The Covid-19 pandemic has taken its toll on tourism in virtually every country in the world. This is the case of countries heavily dependent on tourism, such as Spain and Italy, but also those less dependent, like for example the Czech Republic, regarded a safe destination until recently.

According to the president of the Trade and Tourism Association of the country, Tomas Prouza, the Czech Republic is considered an example of a dangerous country due to the increase in the number of confirmed cases of Covid-19.

He added that people will remember this for a long time, and it will be almost impossible to regain the image of a safe destination. The effects of the situation could be felt for two more years, said Prouza.

Restrictions for Czechs All around Europe

As of now, there are many travel restrictions in force for Czech nationals all around Europe. Earlier this week Germany proclaimed the country an epidemically risky area.

Slovakia also added the Czech Republic to the list of so-called red countries (those not considered a safe destination), while Czech tourists are forbidden to enter Denmark or Cyprus. Entry into Switzerland, Great Britain or Slovenia is possible only with a test or adherence to quarantine.

What Is behind the Increase in Cases

According to Prouza, the Czech government caused the second wave of Covid-19 to break out by cancelling the already prepared reintroduction of face masks in August.

“It was the last nail in the tourism coffin. It is logical that other countries began to be afraid of travelling to the Czech Republic, because unfortunately we have become one of the most problematic countries in Europe,” he said.

The expert added that the cancellation or shortening of tourist stays from Germany and other European countries has an immediate economic impact. According to him, the bigger problem is the loss of the comparative advantage in terms of safety, which has been one of the most important reasons to travel to the country in recent years.

As per estimates, revenues from tourism will fall by 158 billion Czech crowns (5.8 billion euros), this means almost half, compared to last year.
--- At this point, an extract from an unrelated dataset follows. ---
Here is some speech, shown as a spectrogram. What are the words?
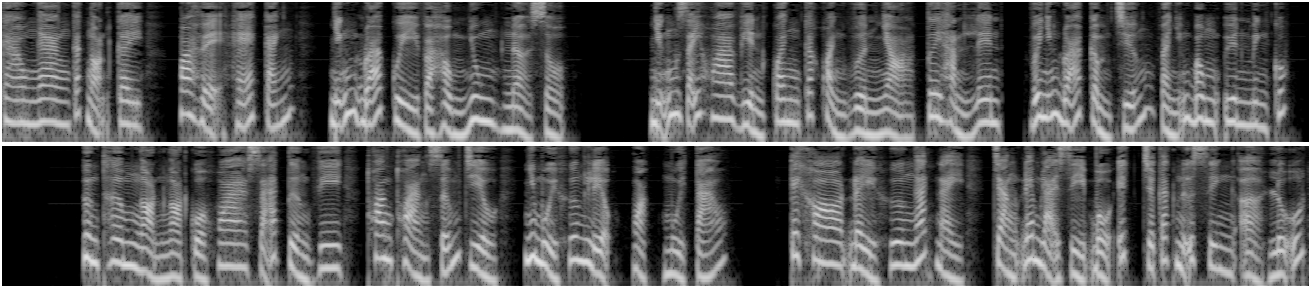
cao ngang các ngọn cây, hoa huệ hé cánh, những đóa quỳ và hồng nhung nở rộ. Những dãy hoa viền quanh các khoảnh vườn nhỏ tươi hẳn lên với những đóa cầm chướng và những bông uyên minh cúc. Hương thơm ngọt ngọt của hoa xã tường vi thoang thoảng sớm chiều như mùi hương liệu hoặc mùi táo. Cái kho đầy hương ngát này chẳng đem lại gì bổ ích cho các nữ sinh ở lũ út,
An even greater loss is expected in large cities, which are more dependent on foreign tourism inflow.